Since the performances often referred to local characters and events, their popularity spread beyond their circle of friends and family. For years, the larger community of Santa Fe was invited to attend performances just before Christmas. The marionette performances grew in renown and were moved to St. Francis auditorium and other public venues.

In the manner Baumann carved, painted, and articulated the puppets, he gave each one its own personality. A puppet with many moving parts could suggest activity, Freckles and Wart, for example; and by giving Miguelito the burro fewer moving parts, the puppet seems to have a solid, steady character. The marionettes vary a great deal in size because they represent a wide range of people and animals (and even a dancing banana tree). The largest are about twenty-four inches tall and the smallest about three inches.

Gustave Baumann (1881-1971) learned his wood-carving skills after his family emigrated from Germany to the United States in 1891. At sixteen, Baumann apprenticed in a commercial printmaking shop in Chicago to learn the trade. Eager to know more about fine art, he enrolled in 1905 in the Royal School of Arts and Crafts in Munich, Germany, where he practiced and perfected his printmaking skills. Baumann demonstrated his ability in wood carving at this time when he produced a Bavarian village complete with hand-carved toys representing the townsfolk.

In 1918, Baumann moved to Santa Fe and worked in the basement of the New Mexico Museum of Art on his woodcut prints, for which he is best known. After his marriage to the singer and actress Jane Henderson in 1925, and the arrival of their daughter Ann in 1927, Baumann and his family in 1931 began to create their marionette theater. Intended in large part to entertain their daughter and friends, the marionette theater became an important part of their creative lives.

After Baumann’s death in 1971, Jane and Ann gifted the marionettes, stage materials, and related items to the New Mexico Museum of Art. In addition, they and other Baumann supporters donated a vast selection of Baumann’s prints, paintings, and drawings to the museum, making the collection the largest in the world.

The museum continues the Baumann holiday tradition with marionette productions in St. Francis auditorium just before Christmas for the public.
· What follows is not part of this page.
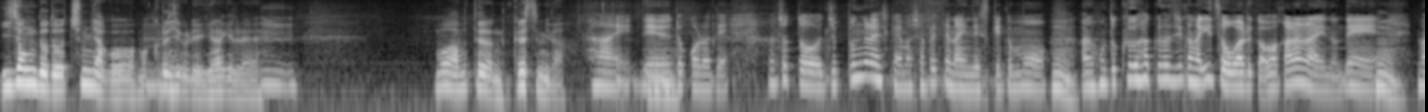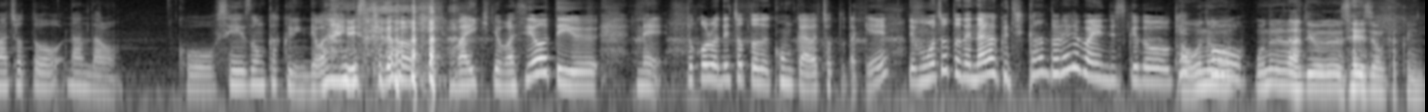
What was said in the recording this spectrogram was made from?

The marionettes used are exact replicas created so that the Baumann family’s gift to Santa Fe and the world can continue to be enjoyed.

Exhibition curator Tim Rodgers, Ph.D., said, “Working with conservators to restore the marionettes and other materials has been very exciting. To see the marionettes ‘live’ again has been quite rewarding. And to view them showcased in their proper homes has given me a deep appreciation for the artistry of Baumann and his family.”
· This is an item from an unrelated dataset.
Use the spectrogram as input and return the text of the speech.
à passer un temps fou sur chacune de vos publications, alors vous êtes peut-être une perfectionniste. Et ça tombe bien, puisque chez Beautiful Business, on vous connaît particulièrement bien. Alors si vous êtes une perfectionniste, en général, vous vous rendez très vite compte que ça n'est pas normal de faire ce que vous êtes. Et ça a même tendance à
Performances of the replicate marionettes will take place the first Sunday of each month during the run of “Pulling Strings: The Marionettes and Art of Gustave Baumann.“ The first puppet performances are Sunday, February 1, 2009 at 1:00 p.m. and 2:00 p.m.

Visitors will be able to view a video showing excerpts from past marionette performances and the complex conservation work that was done to get the marionettes ready for display. In addition to the staged marionettes, “Pulling Strings“ will present prints and paintings by Baumann that are part of the Museum’s collection of more than two thousand works by the artist. Baumann’s works produced in New Mexico that relate to the theatrical performances of the marionettes will be emphasized.

 

     

Top
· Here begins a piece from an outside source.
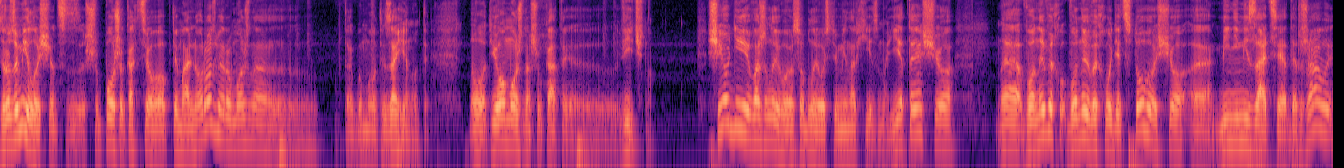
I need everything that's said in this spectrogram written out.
Зрозуміло, що в пошуках цього оптимального розміру можна, так би мовити, загинути. От, його можна шукати е, вічно. Ще однією важливою особливостю мінархізму є те, що е, вони, виходять з того, що е, мінімізація держави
TOP OF PAGE

     

Ad Rates  Back Issues  Contact Us  Front Page  Up Front  Animal News   Around Town  Arts Business Classifieds Calendar  Community Bits  Community Center   Eco-Beat  Featured Artist  The Gauntlet Health  Community Links  Night Sky  My Wife and Times  Public Safety Puzzles Real People Schoolbag Stereogram  Time Off